The host used his weekly newspaper column to hit out at the BBC's plan for him to apologise publicly following claims he used the n-word while reciting a nursery rhyme while filming the show.
Mr Farage said: "The more controversial Jeremy Clarkson is, the more people watch his programme, and the more money the BBC makes out of marketing a show that sells globally and makes them a fortune.
"I would think it's just typical Clarkson, getting very, very close to the line of being offensive but perhaps not quite going over it."
A contrite Clarkson appeared in a video posted on Twitter on Thursday, in which he said he was "horrified" that it sounded as though he used racist language in a take which was never broadcast.
The apology was retweeted more than 15,000 times but failed to draw a line under the incident, with Labour deputy leader Harriet Harman the latest high-profile figure to add her voice to the row.
Ms Harman wrote on Twitter: "Anybody who uses the n-word in public or private in whatever context has no place in the British Broadcasting Corporation."
In his column in The Sun, Clarkson detailed how he found out that the BBC footage had been leaked and the realisation after the Prime Minister was asked for comment that his job could be under threat.
He wrote: "Happily the BBC had a plan.
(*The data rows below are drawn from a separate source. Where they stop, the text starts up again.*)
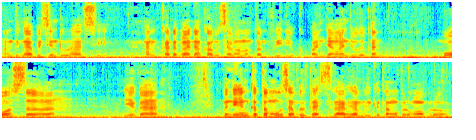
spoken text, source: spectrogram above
Nanti ngabisin durasi. Kan kadang-kadang kalau misalkan nonton video kepanjangan juga kan bosen ya kan? Mendingan ketemu sambil test drive sambil kita ngobrol-ngobrol.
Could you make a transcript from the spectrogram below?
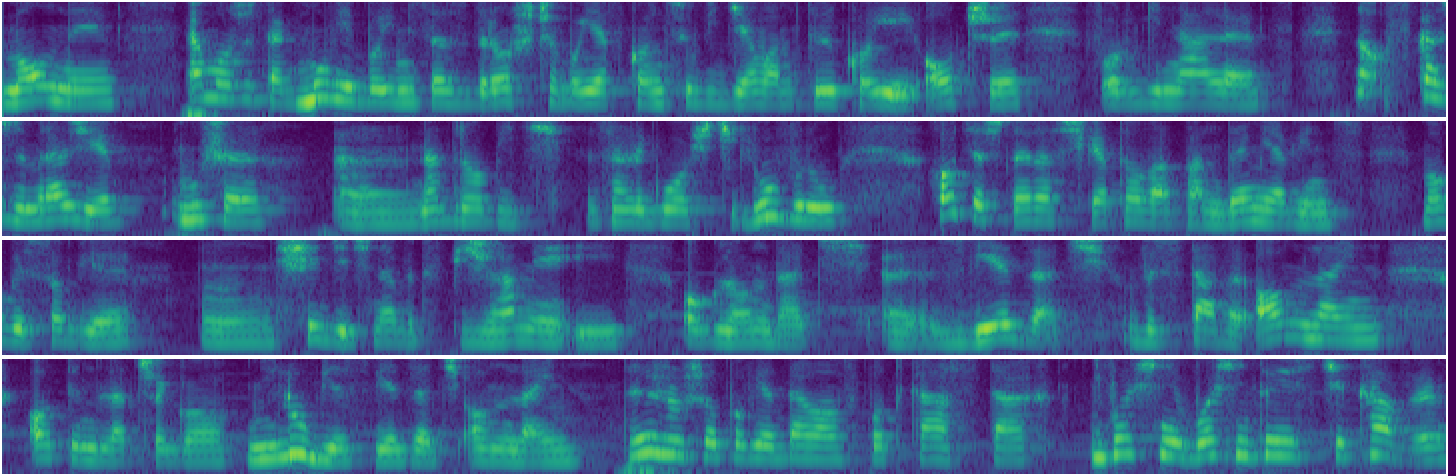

Unfortunately, it wasn't a very good one.
"They said, very firmly, that I should apologise. Hmmm.
"An apology is a good idea if you've just spilled some beer down someone's shirt or if you've accidentally trodden on someone's toe in a Tube train.
"But saying sorry for using the most racist word of them all, and hoping the story would die down as a result?
Clarkson with his Top gear co-hosts Richard Hammond and James May
"That's like murdering someone and expecting to be let off if you apologise to the dead man's mum."
Clarkson, 54, said he has been warned by the BBC that if he slips up in the future, he will be fired.
He wrote: "I've been told by the BBC that if I make one more offensive remark, anywhere, at any time, I will be sacked.